Lin, Yunfeng; Bai, Liping; Cupello, Steven et al. (2018) APE2 promotes DNA damage response pathway from a single-strand break. Nucleic Acids Res 46:2479-2494
Liu, ShuYan; Li, Xiao; Lin, ZhaoMin et al. (2018) SEC-induced activation of ANXA7 GTPase suppresses prostate cancer metastasis. Cancer Lett 416:11-23
Wallace, Bret D; Berman, Zachary; Mueller, Geoffrey A et al. (2017) APE2 Zf-GRF facilitates 3'-5' resection of DNA damage following oxidative stress.

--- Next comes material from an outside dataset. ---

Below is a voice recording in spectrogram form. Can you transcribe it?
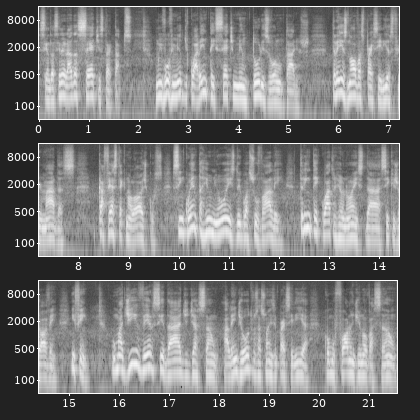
sendo aceleradas 7 startups. Um envolvimento de 47 mentores voluntários, três novas parcerias firmadas, cafés tecnológicos, 50 reuniões do Iguaçu Valley, 34 reuniões da SIC Jovem, enfim, uma diversidade de ação, além de outras ações em parceria, como Fórum de Inovação,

Proc Natl Acad Sci U S A 114:304-309
Li, Zhiguo; Li, Jie; Kong, Yifan et al. (2017) Plk1 Phosphorylation of Mre11 Antagonizes the DNA Damage Response. Cancer Res 77:3169-3180
Acevedo, Julyana; Yan, Shan; Michael, W Matthew (2016) Direct Binding to Replication Protein A (RPA)-coated Single-stranded DNA Allows Recruitment of the ATR Activator TopBP1 to Sites of DNA Damage. J Biol Chem 291:13124-31
Cupello, Steven; Richardson, Christine; Yan, Shan (2016) Cell-free Xenopus egg extracts for studying DNA damage response pathways. Int J Dev Biol 60:229-236
Yan, Shan (2015) Teaching and learning in a Xenopus research lab. Lab Anim (NY) 44:327